Last week was filled with Chris Christie fat jokes. This week, Sen. Scott Brown was the target of Senate candidate Elizabeth Warren's joke about Brown's nude photos from college.
Brown posed for the pictures to help pay for his schooling, but during the Massachusetts Senate debate earlier this week, the moderator reminded everyone of the issue, and asked Warren what she had done to pay for college. She joked, "I kept my clothes on." Yesterday when Brown was asked about the remark, he responded, "Thank God." When Warren made the joke, no one cared. When Brown joked back, he was called a sexist.
Despite far more sexist jokes at the expense of conservative women from liberals, Brown's rebuttal to Warren has been the only cause for concern.
"Sen. Brown's comments are the kind of thing you would expect to hear in a frat house, not a race for US Senate," Clare Kelly, executive director of the Massachusetts Democratic Party, said in a widely-reported statement. "Scott Brown's comments send a terrible message that even accomplished women who are held in the highest esteem can be laughingly dismissed based on their looks."
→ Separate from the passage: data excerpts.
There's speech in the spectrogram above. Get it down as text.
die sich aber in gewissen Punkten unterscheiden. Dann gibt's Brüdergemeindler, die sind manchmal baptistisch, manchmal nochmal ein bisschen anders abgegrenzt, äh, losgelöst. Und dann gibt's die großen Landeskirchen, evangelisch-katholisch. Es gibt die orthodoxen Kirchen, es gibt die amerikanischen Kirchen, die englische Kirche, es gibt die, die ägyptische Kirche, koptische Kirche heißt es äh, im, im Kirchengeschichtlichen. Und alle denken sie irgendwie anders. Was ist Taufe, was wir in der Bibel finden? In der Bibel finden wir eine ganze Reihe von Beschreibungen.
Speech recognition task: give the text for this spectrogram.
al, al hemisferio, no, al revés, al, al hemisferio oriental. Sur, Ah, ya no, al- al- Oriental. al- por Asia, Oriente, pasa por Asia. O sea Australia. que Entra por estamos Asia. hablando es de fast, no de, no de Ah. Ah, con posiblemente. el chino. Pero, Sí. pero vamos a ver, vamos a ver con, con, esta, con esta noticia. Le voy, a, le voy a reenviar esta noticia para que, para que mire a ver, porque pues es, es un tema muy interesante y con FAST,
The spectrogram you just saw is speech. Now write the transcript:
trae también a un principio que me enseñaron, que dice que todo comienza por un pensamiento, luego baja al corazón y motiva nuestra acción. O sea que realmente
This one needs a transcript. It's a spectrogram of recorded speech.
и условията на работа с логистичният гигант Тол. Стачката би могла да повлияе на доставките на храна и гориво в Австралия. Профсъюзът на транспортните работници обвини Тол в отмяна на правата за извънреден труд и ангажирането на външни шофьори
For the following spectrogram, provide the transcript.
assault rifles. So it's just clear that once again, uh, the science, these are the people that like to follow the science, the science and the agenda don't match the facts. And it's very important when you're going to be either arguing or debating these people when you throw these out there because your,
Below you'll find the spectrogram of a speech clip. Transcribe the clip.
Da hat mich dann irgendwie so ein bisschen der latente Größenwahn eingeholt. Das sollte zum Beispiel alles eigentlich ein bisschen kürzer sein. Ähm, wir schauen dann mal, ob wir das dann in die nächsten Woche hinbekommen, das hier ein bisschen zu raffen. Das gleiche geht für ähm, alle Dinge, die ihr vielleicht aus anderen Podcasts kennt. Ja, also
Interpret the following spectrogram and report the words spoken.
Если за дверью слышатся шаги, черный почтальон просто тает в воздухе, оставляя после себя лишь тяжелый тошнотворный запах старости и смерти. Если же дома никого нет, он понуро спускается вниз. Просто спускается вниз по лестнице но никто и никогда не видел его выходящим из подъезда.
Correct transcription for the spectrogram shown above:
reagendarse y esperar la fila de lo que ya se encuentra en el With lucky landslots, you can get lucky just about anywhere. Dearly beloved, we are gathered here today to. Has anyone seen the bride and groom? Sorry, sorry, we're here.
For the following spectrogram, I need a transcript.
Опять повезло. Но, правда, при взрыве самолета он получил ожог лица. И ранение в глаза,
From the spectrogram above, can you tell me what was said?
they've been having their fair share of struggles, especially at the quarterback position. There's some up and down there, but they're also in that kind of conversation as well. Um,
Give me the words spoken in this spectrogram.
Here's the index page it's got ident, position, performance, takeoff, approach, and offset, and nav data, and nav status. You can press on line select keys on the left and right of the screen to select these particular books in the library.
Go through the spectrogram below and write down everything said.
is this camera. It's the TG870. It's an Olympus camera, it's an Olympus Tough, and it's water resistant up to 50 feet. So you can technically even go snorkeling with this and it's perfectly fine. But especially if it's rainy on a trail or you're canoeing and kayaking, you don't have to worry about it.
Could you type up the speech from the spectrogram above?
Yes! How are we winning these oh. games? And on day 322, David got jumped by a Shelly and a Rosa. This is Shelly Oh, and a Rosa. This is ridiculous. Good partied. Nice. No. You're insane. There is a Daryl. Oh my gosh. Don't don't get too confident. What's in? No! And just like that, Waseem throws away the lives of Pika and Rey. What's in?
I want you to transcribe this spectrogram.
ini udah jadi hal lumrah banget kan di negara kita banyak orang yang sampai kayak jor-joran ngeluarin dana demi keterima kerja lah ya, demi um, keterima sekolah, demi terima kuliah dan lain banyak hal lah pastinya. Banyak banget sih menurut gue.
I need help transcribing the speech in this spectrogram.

A minority of the media reject at sexism against conservative women, though. MSNBC's Ed Schultz called Laura Ingraham a "right-wing slut" and a "talk slut." Bill Maher said Ann Coulter and Ingraham were only invited on his show as his "foils." WaPo columnist Colby King called Michele Bachmann, "Barbie with fangs." Doonesbury made sexist breast jokes about Sarah Palin and Bachmann.
In this double standard of politics, it is fine for a liberal, in this case, Warren, to make a joke at the expense of a conservative's appearance, in this case, Brown's looks in college, but when the conservative fights back, it is reason for outrage.
Despite very rarely, and then only half-heartedly, defending remarks made against conservative women, according to Politico, a number of feminist groups are infuriated by Brown's two-word utterance against Warren.
“This is the kind of sexist misogynistic attack that we have very sadly come to expect from politicians whenever there is a strong woman who is capable and really dedicated to the betterment of all the people,” Terry O’Neill, president of National Organization for Women, told POLITICO. […]
“Scott Brown’s comments are insensitive at best, offensive at worst, and just show the only thing he really cares about is Scott Brown,” [EMILY's List deputy communication director Jess] McIntosh said. “Whether he resigns or gets voted out of office in November, Massachusetts women deserve better than Scott Brown, and they have an excellent candidate in Elizabeth Warren.”
As explained at Ace, "If Warren were a guy who looked like Ted Kennedy and Brown said the same thing no one would care." After a week of Christie fat jokes, Christie responded, "It's not a newsflash to me that I'm overweight." Personal attacks are just part of political campaigns today.
There are always negative attacks and jokes that cross the line in campaigns, but if one side is going to be making them, then the other side should be able to make them too, and not be treated differently for it. A set of rules that only applies when off-color remarks are made by conservatives about liberal women is not exemplary of equal treatment. Jim Barnett, Brown's campaign manager, wrote in an email to Politico, "It’s elitist of Professor Warren to look down at the decisions Scott Brown made to put himself through college and rise above the circumstances of his life. Scott has fought and scraped for everything he’s got."